    Maria, As a frequent guest at certain Commerce Club functions, I’m certain that you have “digested” more than once, the lament of rail execs complaining about the “cost of passenger rail and or transit” to their now freight only networks, save the occasional passing Amtrak train. As well, I’m certain that you understand that todays costs for relocating any rail passenger facility, which may have a snowballs chance of being built outside the immediate “gulch” area, where for specific reasons of intermodal connectivity, interchange between carriers, and inter-operability, the site of Atlanta’s prior “temples” of (rail)transit stood, you better than other unknowing and ill-informed denizens of this column, know that the true costs would literally be in the billion$, and if allowed to survive as a proposal, will immediately “sink” any option or ideas of expanding such services, due to NO ENTITY being willing to bear the burden of such astronomical cost(s). So few, today, truly understand the dollar value of what we have, rail infrastructure-wise, and while many have want and true need for further investment in the mode, the multi-billions needed to solve the problem, would certain “tax ” the wealth of a Bezos, or a Musk, or a Gates(who has/may own shares in CN.ca), not to mention a Buffett(who indeed bought a major western rail carrier (BNSF)) and is learning from the bootstraps what the Vanderbilts, the Morgans, and the Hills knew from their investments of a couple of centuries(nearly) ago.

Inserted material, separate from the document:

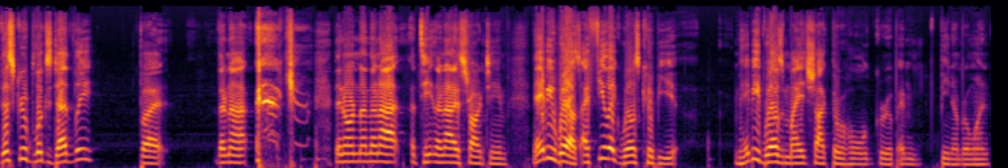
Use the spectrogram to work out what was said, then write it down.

I reiterate for the umpteenth(?) time, the state of Georgia’s W&A rail line(currently under lease to CSX until 2019) which is measured from the zero milepost, to and across the GA/TN state line into downtown Chattanooga, TN, where like in our Gulch area, there is an interstate rail carrier connectivity and inter-operability, point (wye)(where the rail passenger Terminal of Chattanooga Choo Choo fame operated( and exists/(ed) as a hotel/restaurant). This piece of rail real estate, which presumably carries associated air rights/subterranean rights, water rights, etc.) COULD BE, if managed properly as a state asset with “bargaining” power, at lease renewal/rejection time, THE SPRINGBOARD to expanded rail passenger/transit and/or maglev service(s) across the state of Georgia. At the very least we may have an easy path to connect two very nice aquaria(sp?), and other entertainment and transport termani!Report

    Reply
  10. shaunhoulihan says:

    Great article! The gulch is practically begging for a multi-modal station that connects and elevates the heart of Atlanta. It would be a huge misstep not to accommodate this in any gulch redevelopment plans.Report

    Reply
  11. Priscilla Hayes Padron says:

    It is hard to believe that this is even controversial. It is so clear that with the renewed interest in transit, the time is right to promote rail and other transit. My goodness, even my home city, Syracuse, New York, a minor U.S. city, has an inter-modal center. I was surprised and proud that when I took a train from Rochester to Syracuse, buses were there to transport passengers to various destinations as well as to other modes of transportation.

    “The William F. Walsh Regional Transportation Center is the long-distance ground travel terminal serving the Syracuse, New York area. It is served by Amtrak, Greyhound Lines, Megabus, and Trailways.” WikipediaReport

    Reply

Leave a Reply

Want to join the discussion?
Feel free to contribute!

What are your thoughts?